The results are mixed, and the tailored intervention thus appeared to have limited effects. No association was found between the reduction in the use of EFM and an increase in nurses' time spent providing labour support.
PMCID: PMC121963  PMID: 12240812
8.  Measuring the Effectiveness of Mentoring as a Knowledge Translation Intervention for Implementing Empirical Evidence: A Systematic Review 
Mentoring as a knowledge translation (KT) intervention uses social influence among healthcare professionals to increase use of evidence in clinical practice.
To determine the effectiveness of mentoring as a KT intervention designed to increase healthcare professionals’ use of evidence in clinical practice.
A systematic review was conducted using electronic databases (i.e., MEDLINE, CINAHL), grey literature, and hand searching. Eligible studies evaluated mentoring of healthcare professionals responsible for patient care to enhance the uptake of evidence into practice. Mentoring is defined as (a) a mentor more experienced than mentee; (b) individualized support based on mentee's needs; and (c) involved in an interpersonal relationship as indicated by mutual benefit, engagement, and commitment. Two reviewers independently screened citations for eligibility, extracted data, and appraised quality of studies. Data were analyzed descriptively.
Of 10,669 citations from 1988 to 2012, 10 studies were eligible. Mentoring as a KT intervention was evaluated in Canada, USA, and Australia. Exposure to mentoring compared to no mentoring improved some behavioral outcomes (one study). Compared to controls or other multifaceted interventions, multifaceted interventions with mentoring improved practitioners’ knowledge (four of five studies), beliefs (four of six studies), and impact on organizational outcomes (three of four studies). There were mixed findings for changes in professionals’ behaviors and impact on practitioners’ and patients’ outcomes: some outcomes improved, while others showed no difference.

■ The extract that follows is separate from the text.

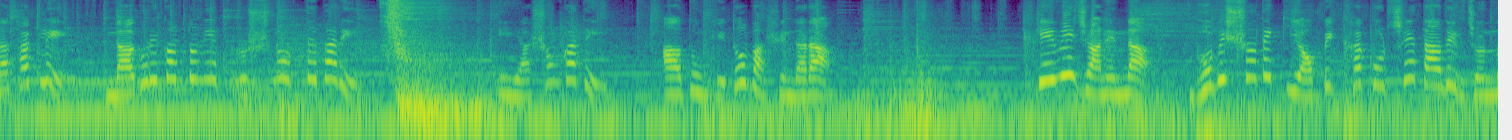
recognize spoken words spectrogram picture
না থাকলে নাগরিকত্ব নিয়ে প্রশ্ন উঠতে পারে। এই আশঙ্কাতেই আতঙ্কিত বাসিন্দারা। কেউই জানেন না ভবিষ্যতে কি অপেক্ষা করছে তাদের জন্য।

Linking Evidence to Action
Only one study evaluated the effectiveness of mentoring alone as a KT intervention and showed improvement in some behavioral outcomes. The other nine studies that evaluated the effectiveness of mentoring as part of a multifaceted intervention showed mixed findings, making it difficult to determine the added effect of mentoring. Further research is needed to identify effective mentoring as a KT intervention.
PMCID: PMC4285206  PMID: 25252002
evidence-based practice; mentorship; outcome evaluation; professional issues/professional ethics/professional standards; advanced practice/advanced nursing practice; meta-analysis

Results 1-9 (9)